They aren't to be trusted. Besides, there's none of Will's love in those eyes – none of her fiancée's compassion and trust, nothing genuine. Jack's a rogue. He'd as fast turn a blade on her as he would kiss her, and she knows it.
Well, two could play at that game.
"Swans aren't meant for flying," she says. "And I'm betrothed already, in case you've forgotten."
"Don't forget, Elizabeth, that aside of being graceful and beautiful, swans are best at ease in water."
"I have a sense of loyalty, unlike yourself," her words are tombstone cold; she's had enough of these charades. Elizabeth Swann has honor, and she won't bend it for the promise of fun. Not when everlasting love is the other option.
Jack smiles at her, carefully. She can't tell if he is laughing, or offended, or marveling at her dedication. He claps his hands together. "Brava, my dear. Love alters not when it alteration finds." He pauses, then tips his hat. "Still, Shakespeare drove a hard bargain. The offer's always there, in case you'd like to take it up." He gives her a jaunty wink before stepping away to the ship's wheel.
Elizabeth puts her head between her hands and grinds her teeth. "If this be error and upon me proved, I never writ, nor no man ever loved." She needs Will back to hold her and make her feel all right. Now. Let the compass point me the right way.
Otherwise the tide might drown her completely.

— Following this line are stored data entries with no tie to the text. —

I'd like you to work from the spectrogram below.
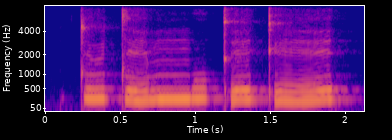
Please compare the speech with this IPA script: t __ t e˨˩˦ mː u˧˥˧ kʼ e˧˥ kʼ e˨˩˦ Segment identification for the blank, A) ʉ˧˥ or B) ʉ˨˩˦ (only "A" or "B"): A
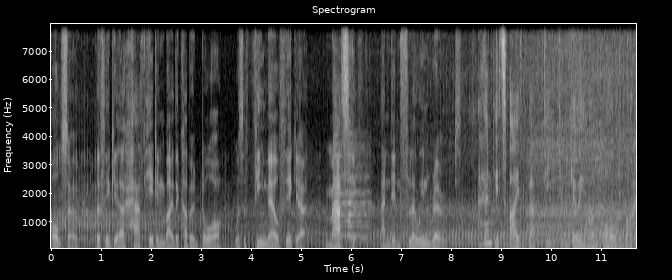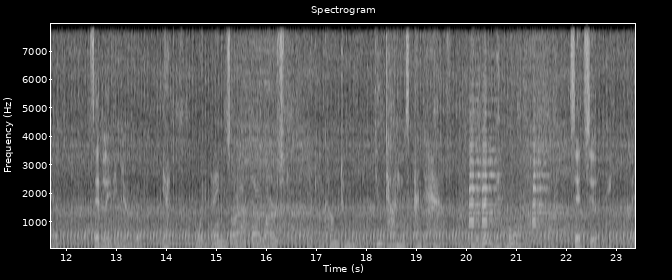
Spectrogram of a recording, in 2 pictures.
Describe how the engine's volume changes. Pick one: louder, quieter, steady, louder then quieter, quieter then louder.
louder.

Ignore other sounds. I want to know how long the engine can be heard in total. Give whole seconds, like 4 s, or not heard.
23 s.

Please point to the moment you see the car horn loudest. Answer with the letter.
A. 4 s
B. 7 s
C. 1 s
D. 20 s
D.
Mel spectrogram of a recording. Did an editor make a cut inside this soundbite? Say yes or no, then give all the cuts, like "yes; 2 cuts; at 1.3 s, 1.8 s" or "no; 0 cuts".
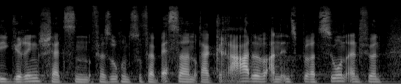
yes; 2 cuts; at 0.9 s, 2.0 s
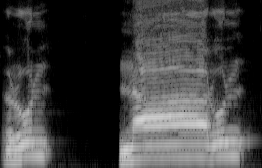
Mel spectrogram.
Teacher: را کو پر پڑھیں گے اور را کو لام کے ساتھ ملا کر پڑھیں گے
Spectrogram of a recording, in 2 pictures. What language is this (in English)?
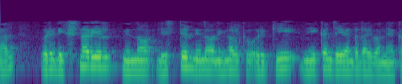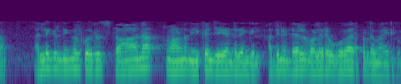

A/N: That turned out a lot longer than I wanted it to, and not as smooth - but I still wanted to try something with Jack and Elizabeth. Also, I really doubt that Shakespeare reached popularity within the movie's timeframe, but let's just say I took liberties. I hope you enjoyed reading it, anyhow. Any and all comments would be greatly appreciated. :D